eBay has taken the extraordinary step of calling a press conference in Australia to discuss the problem posed by Romanian fraudsters. eBay said it was shocked to discover that many Romanian police stations, prosecutors and magistrates had never used a computer. This lack of access to cyber crime fighting tools was allowing internet crime to go unchecked.
The company found law enforcement agencies had been trying to investigate online fraud at the same internet cafes being used by the fraudsters, "which was a huge concern to us", said Mat Henley, of the eBay global fraud investigation team. Although eBay does not have a Romanian office, the problem was so large for eBay and other companies like Visa and Mastercard, that the company has since established a dedicated fraud team in Romania.
"We discovered that Romania had a huge technology gap between generations," said Henley. "It was enormous: 25-30 year old criminals were some of the brightest people we’ve dealt with, but when you mix in the prosecutors, law enforcement and magistrates, some of them had never been on a computer - period," he said. eBay was forced to purchase computers and internet access for Romanian law enforcement agencies and train them on prosecuting internet fraud. The company also supplied digital cameras so agencies could more easily collaborate on photos of the scammers. Incredibly, eBay even involved the US Secret Service (which plays a dual role alongside protecting the President in investigating US treasury fraud).
The USSS provided intelligence from agents in Romania who were able to help Romanian law enforcement unpick the criminal internet fraud networks.
According to Henley, the Romanian scammers' preferred mode of operation is to try to lure people off the eBay site to complete transactions outside of eBay's framework. "They do a very specific attack, and they've gotten really good at it as we've tightened our platform: their number one goal is to pull users off eBay. "If an auction goes through all the way, they will not touch that auction. They know that we have all the details of that auction. They want to pull them away from our security cameras. "They're also kind of famous for the second-chance offer scams - those are 100% off the site. They look at people who bid on auctions but didn't win the item; they know that for example, eBay user Banana123 is interested in an item and willing to pay $140 for it." "Then they'll start trying to blindly guess the person's email address - firstname.lastname@example.org, email@example.com, for example. That's where we have to work with Romanian law enforcement - it's entirely off the eBay system. They're just using eBay to find and target users," Henley said. eBay has since implemented a system whereby once bids for an item reach over $AU200, the bidders' names are concealed.

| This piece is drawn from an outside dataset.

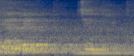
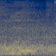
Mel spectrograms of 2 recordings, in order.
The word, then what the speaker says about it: generic: GENERIC, इसको pronounce करते हैं जेनरिक, 99% बोलते हैं जेनरिक। If this word is pronounced as जेनेरिक, लगता तो जेनरिक ही ना, असली प्रोनाउंसिएशन इसलिए जेनेरिक।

According to Henley, the Romanian scammers had concocted elaborate stories to convince their victims to send money via unrecoverable methods such as Western Union - even though Western Union asks every customer as a matter of policy whether the payment is for an eBay auction, and advises of the risk. "Romanian fraudsters will ask for certain payment methods – generally they aren’t PayPal or credit card. Generally it’ll be Western Union. They tailor their scam to instruct people not to be honest with Western Union that the payment is for an eBay transaction - they'll claim Western Union will charge them an eBay surcharge of 10% more, so they just say they're sending money to their Romanian cousin," Henley said.
The auction house has recently removed the administration fees involved in making claims through the PayPal buyer protection program, meaning that shoppers are covered against fraud even for smaller purchases. However, eBay also admitted it has simultaneously cancelled the eBay buyer protection program, meaning that shoppers are only protected against fraud if they pay through PayPal. eBay's Henley said "hundreds" of internet fraudsters had been arrested since the company had put its operation into play with Romanian law enforcement.
Though he repeatedly refused to provide any firm numbers on the actual impact on internet fraud, eBay Australia Trust and Safety Director Alastair MacGibbon said that overall fraud on eBay was now less than the "one hundredth of one per cent" figure the company used to tout frequently. The company now uses a large number of proactive measures to try to honeypot scammers, and is "constantly watching for the next Romania," according to Henley.